Copenhagen, Denmark, Scriptor, 1983. 2 986 p.Volume 2 of papers from an international symposium starts with chapter 7--available methods of fertility regulation; problems encountered in family planning programs of developing countries. Natural family planning is discussed here, as well as contraceptives and male and female sterilization. Chapter 8 covers research problems with regard to epidemiological, service, and psychosocial aspects of fertility regulation. Family planning is stressed in this chapter. Chapter 9 discusses future methods of fertility regulation: progress in selected areas. New contraceptive agents are discussed, such as luteinizing hormone releasing hormone and its analogues, gossypol for men, and immunological methods of fertility regulation. Chapter 10 also discusses future methods of fertility regulation, but from the point of view of research needs and priorities as viewed by program directors and advisers. Views and research priorities of the Population Council, and the Indian Council of Medical Research are given. Research needs and priorities in China are discussed, as is the role of the World Health Organization's Special Program of Reseach, Development and Reserch Training in Human Reproduction. Lastly, chapter 11 covers the role of governments, agencies and industry in reseach on fertility regulation. The role of the Agency for International Development, the US National Institutes of Health; and the World Bank, among others, are discussed.

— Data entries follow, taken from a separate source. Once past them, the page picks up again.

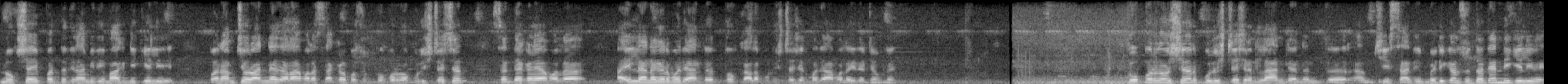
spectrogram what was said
लोकशाही पद्धतीने आम्ही ती मागणी केली पण आमच्यावर अन्याय झाला. आम्हाला सकाळपासून कोपरगाव पोलीस स्टेशन संध्याकाळी आम्हाला अहिल्यानगरमध्ये आणलं. तो काला पोलीस स्टेशनमध्ये आम्हाला इथे ठेवलंय. कोपरगाव शहर पोलीस स्टेशनला आणल्यानंतर आमची साधी मेडिकल सुद्धा त्यांनी केली नाही.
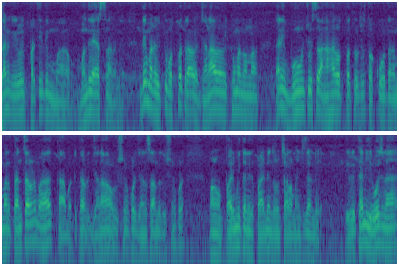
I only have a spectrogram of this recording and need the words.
దానికి ఈరోజు ప్రతిదీ మ- మందులు వేస్తున్నారండి. అంటే మరి ఎక్కువ ఉత్పత్తి రావాలి. జనాభా ఎక్కువ మంది ఉన్నాం. కానీ భూమి చూస్తే ఆహార ఉత్పత్తులు చూస్తే తక్కువ అవుతున్నాయి. మనం పెంచాలని కాబట్టి కాబట్టి జనాభా విషయం కూడా జనసాంద్రత విషయం కూడా మనం పరిమితి అనేది పాటించడం చాలా మంచిదండి. కానీ ఈ రోజున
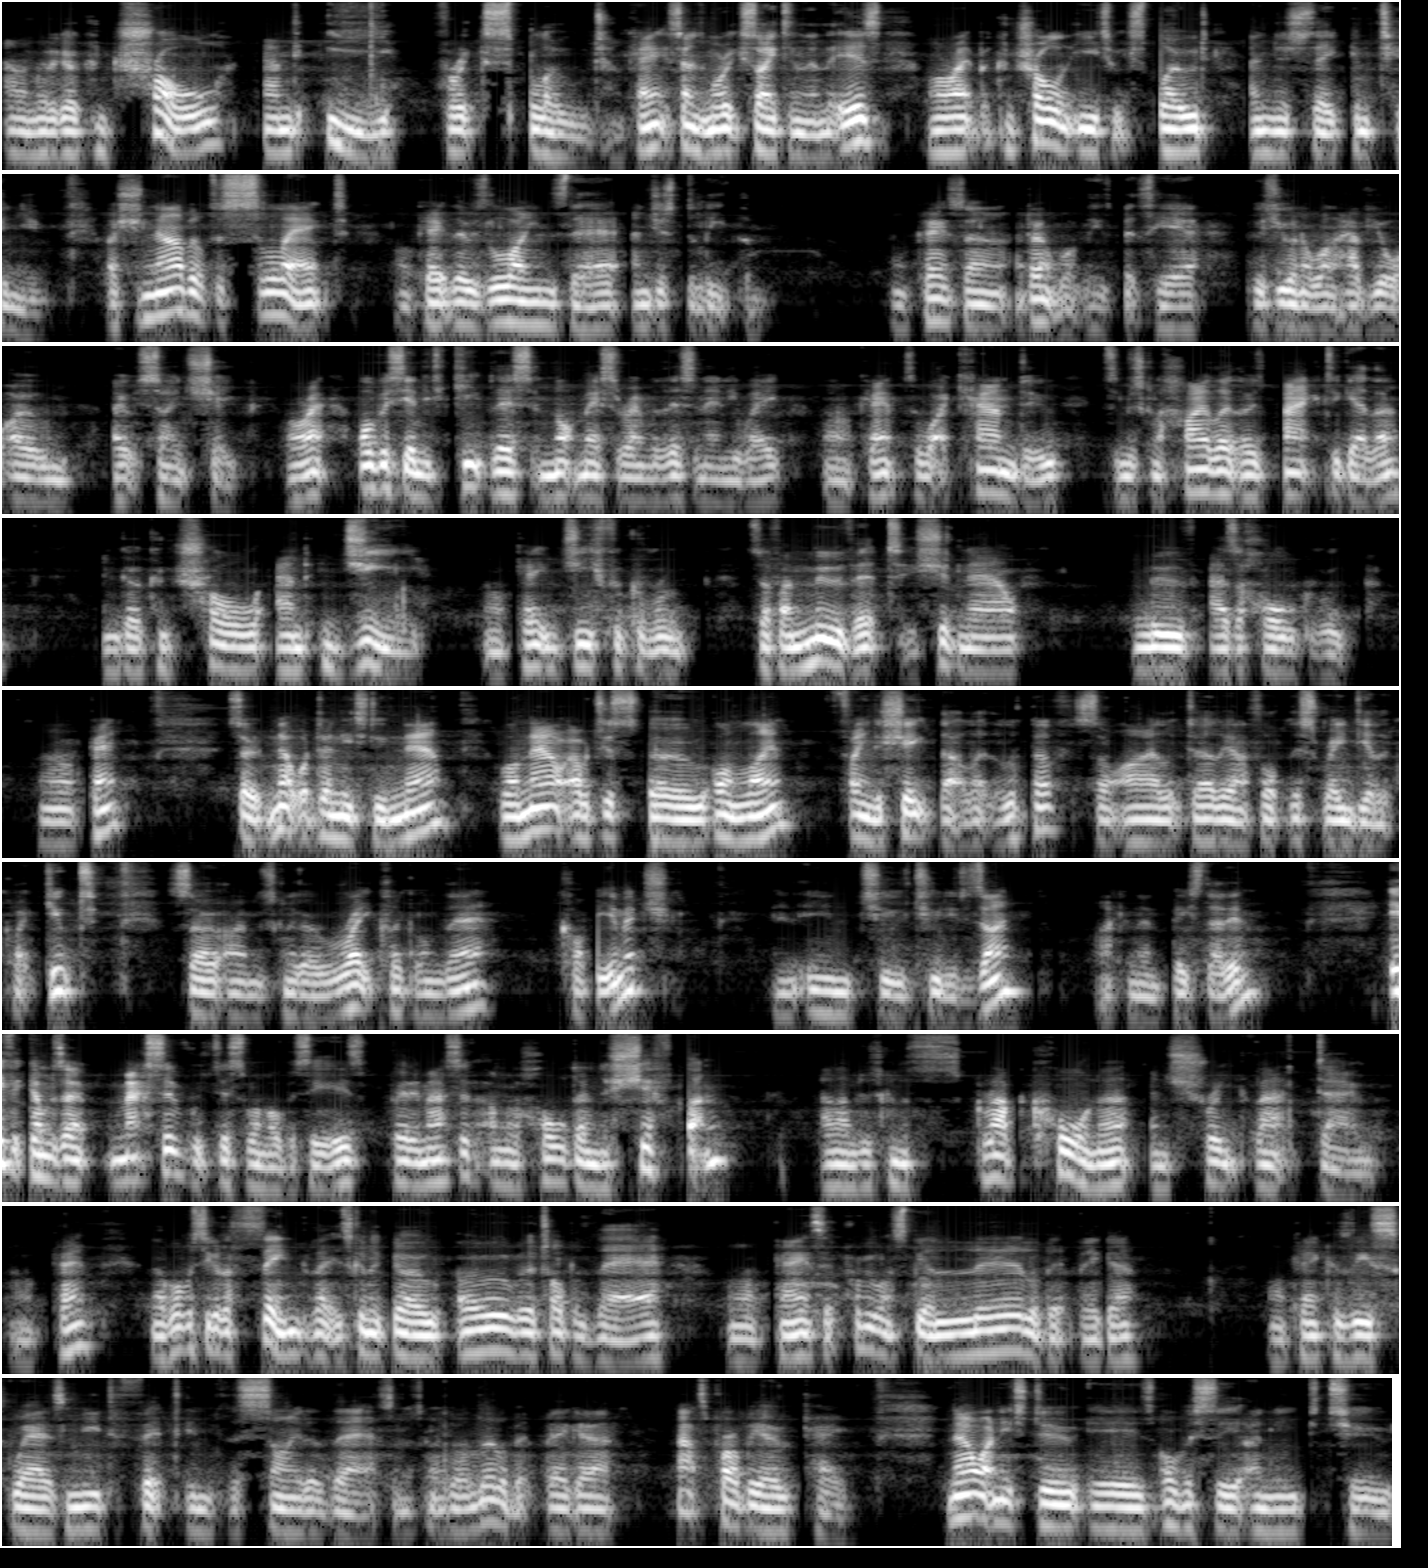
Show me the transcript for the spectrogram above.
and I'm going to go Control and E for explode. Okay, it sounds more exciting than it is. All right, but Control and E to explode, and just say continue. I should now be able to select, okay, those lines there and just delete them. Okay, so I don't want these bits here because you're going to want to have your own outside shape. All right. Obviously, I need to keep this and not mess around with this in any way. Okay. So what I can do is I'm just going to highlight those back together and go Control and G. Okay. G for group. So if I move it, it should now move as a whole group. Okay. So now what do I need to do now? Well, now I would just go online, find a shape that I like the look of. So I looked earlier and I thought this reindeer looked quite cute. So I'm just going to go right click on there, copy image, and into 2D design. I can then paste that in. If it comes out massive, which this one obviously is pretty massive, I'm going to hold down the shift button and I'm just going to grab a corner and shrink that down. Okay. Now I've obviously got to think that it's going to go over the top of there. Okay, so it probably wants to be a little bit bigger. Okay, because these squares need to fit into the side of there. So I'm just going to go a little bit bigger. That's probably okay. Now what I need to do is obviously I need to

Geneva, Switzerland, WHO, 1983 Nov. 167 p.As the main instrument within WHO for promoting and coordinating international research and development relating to family planning, the Special Programme aims to improve the health status of the populations of developing countries by: devising improved approaches to the delivery of family planning care in the primary health care context; assessing the safety of existing methods of fertility regulation; developing new birth control technology; and generating the knowledge and technology required for the prevention and treatment of infertility. The 2nd and related objective of the Programme is to promote national self-reliance for research in family planning by collaborating with national authorities in building up manpower and facilities that will enable developing countries to plan and carry out research, adapt technology, and contribute fully to the advancement and application of science. The major topics under review are research and development, institution strengthening, dissemination of information, and relations with industry and patents. The chapter on research and development includes a discussion of: delivery of family planning care; current methods of fertility regulation; development of new methods such as new intrauterine devices, sterilization and birth control vaccines; infertility; and interagency coordination on biomedical research in fertility regulation.